Fertilizers provide mixed benefits to soil in 50-year study
Fertilizing with inorganic nitrogen and phosphorus definitely improves crop yields, but does it also improve the soil?
The latest study to tackle this question has yielded mixed results. While 50 years of inorganic fertilization did increase soil organic carbon stocks in a long-term experiment in western Kansas, the practice seemingly failed to enhance soil aggregate stability—a key indicator of soil structural quality that helps dictate how water moves through soil and soil’s resistance to erosion.
The results of the research, which was carried out in continuous corn that was also irrigated and conventionally tilled, were somewhat surprising to lead author Humberto Blanco, a University of Nebraska-Lincoln soil physicist. The findings appear in the May-June issue of the Journal of Environmental Quality.
Fertilization typically leaves behind more crop residues in fields, he explains, which in turn can boost soil organic carbon levels. But unexpectedly in this case, “we didn’t see improvement in soil aggregate stability even though soil organic carbon concentration increased,” Blanco says, noting that soil particles usually bind together more strongly in aggregates as soil organic carbon concentrations rise.
He cautions, however, that more research is needed over a wider range of management and climatic conditions, particularly since studies of fertilizers’ impacts on soil structural properties, such as aggregate stability, are currently few.
“Definitely the effects of inorganic fertilizer application on soil properties will depend on tillage and cropping systems,” Blanco says. “So we need to look at this in other long-term experiments.”
In the present study, he and co-author Alan Schlegel studied a randomized and replicated experiment that was set up in 1961 at Kansas State University’s Southwest Research-Extension Center in Tribune. The experimental plots of irrigated and tilled (disk/chisel) continuous corn have received six different rates of ammonium nitrate fertilizer (range 0 to 200 pounds/acre) for 50 years. The plots also received two rates of triple superphosphate fertilizer (0 and 18 pounds/acre) for 50 years, and a higher phosphorus rate (36 lb/acre) for 19 years.

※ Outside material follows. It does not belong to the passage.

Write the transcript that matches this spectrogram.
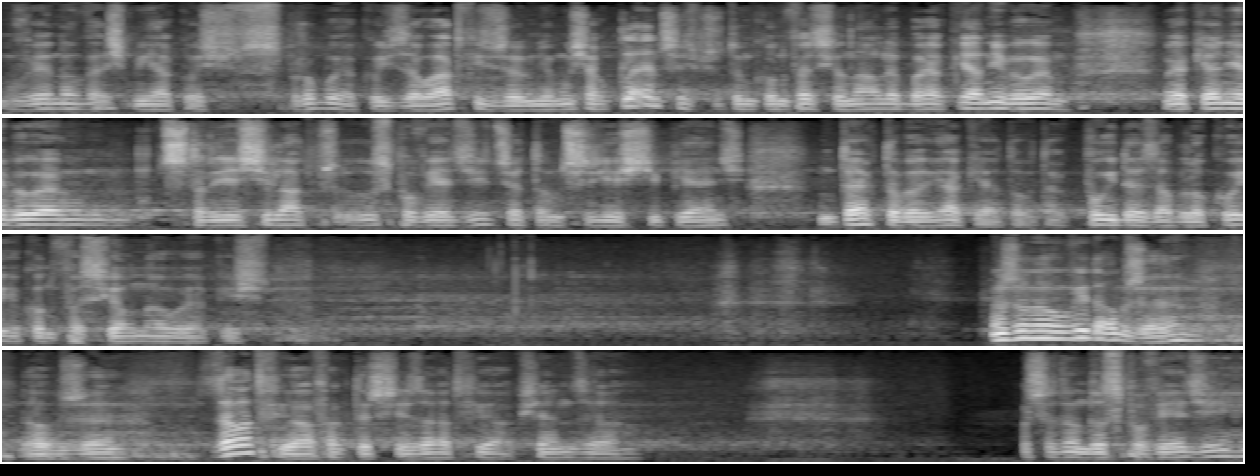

Growing corn continuously under conventional tillage and with high inputs of water and fertilizer may seem outmoded, but this management system is “not uncommon,” as demand for corn grain and crop residues grow, Blanco says.
- U.S. GMO labeling foes triple spending in first half of this year
- Source shows half of GMO research is independent
- Activists fighting Golden Rice even more in 2014
- White House issues veto threat on bill to block WOTUS rule
- How much corn can the ethanol industry use?
- East-West Seed signs marketing collaboration with Monsanto